## DATA TO USE:
*** Begin section ***
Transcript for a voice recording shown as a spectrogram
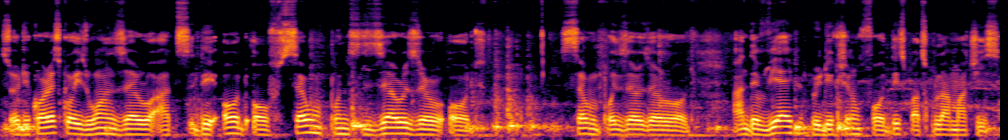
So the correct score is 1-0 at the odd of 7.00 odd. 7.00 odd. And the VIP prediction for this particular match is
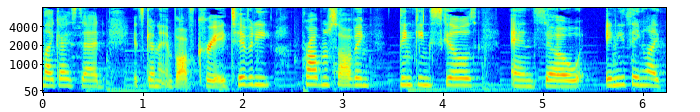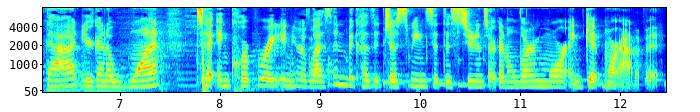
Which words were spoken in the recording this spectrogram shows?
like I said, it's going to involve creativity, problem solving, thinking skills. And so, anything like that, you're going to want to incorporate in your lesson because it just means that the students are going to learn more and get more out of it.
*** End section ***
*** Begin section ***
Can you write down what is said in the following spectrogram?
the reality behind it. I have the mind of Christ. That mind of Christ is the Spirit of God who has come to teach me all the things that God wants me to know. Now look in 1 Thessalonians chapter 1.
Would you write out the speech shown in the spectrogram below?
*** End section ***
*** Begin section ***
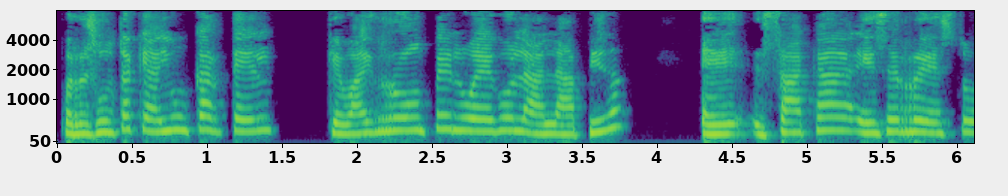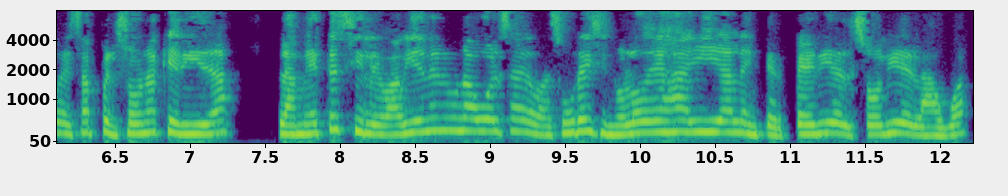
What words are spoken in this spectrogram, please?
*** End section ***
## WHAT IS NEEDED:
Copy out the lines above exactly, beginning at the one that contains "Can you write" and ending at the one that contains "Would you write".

## OUTPUT FOR THIS EXERCISE:
Can you write down what is said in the following spectrogram?
the reality behind it. I have the mind of Christ. That mind of Christ is the Spirit of God who has come to teach me all the things that God wants me to know. Now look in 1 Thessalonians chapter 1.
Would you write out the speech shown in the spectrogram below?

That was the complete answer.